Data:
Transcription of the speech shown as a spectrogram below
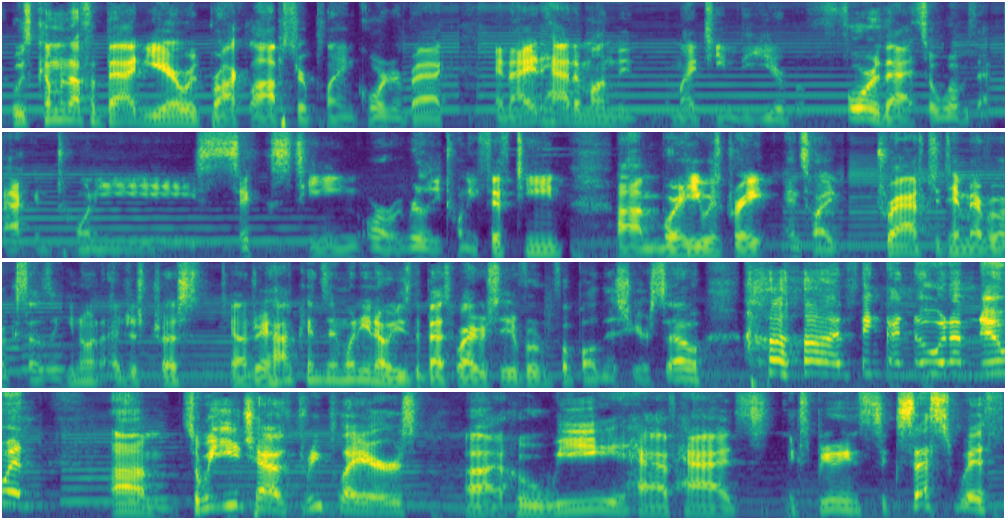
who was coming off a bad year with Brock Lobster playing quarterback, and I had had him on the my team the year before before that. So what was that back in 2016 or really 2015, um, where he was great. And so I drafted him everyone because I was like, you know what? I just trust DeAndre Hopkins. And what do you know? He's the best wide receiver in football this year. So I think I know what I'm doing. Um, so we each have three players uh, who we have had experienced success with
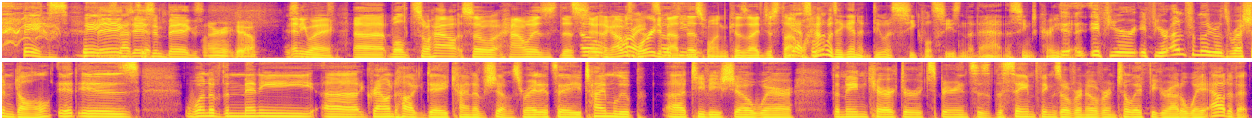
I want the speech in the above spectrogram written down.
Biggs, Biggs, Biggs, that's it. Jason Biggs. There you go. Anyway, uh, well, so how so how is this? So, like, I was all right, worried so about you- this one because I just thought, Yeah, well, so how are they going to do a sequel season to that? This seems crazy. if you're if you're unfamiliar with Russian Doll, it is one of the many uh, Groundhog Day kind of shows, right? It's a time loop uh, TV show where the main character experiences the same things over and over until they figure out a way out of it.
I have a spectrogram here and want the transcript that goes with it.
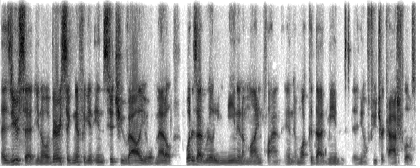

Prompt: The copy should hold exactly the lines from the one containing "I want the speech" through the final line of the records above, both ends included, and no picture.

Solution below:
I want the speech in the above spectrogram written down.
Biggs, Biggs, Biggs, that's it. Jason Biggs. There you go. Anyway, uh, well, so how so how is this? So, like, I was all right, worried so about you- this one because I just thought, Yeah, well, so how are they going to do a sequel season to that? This seems crazy. if you're if you're unfamiliar with Russian Doll, it is one of the many uh, Groundhog Day kind of shows, right? It's a time loop uh, TV show where the main character experiences the same things over and over until they figure out a way out of it.
I have a spectrogram here and want the transcript that goes with it.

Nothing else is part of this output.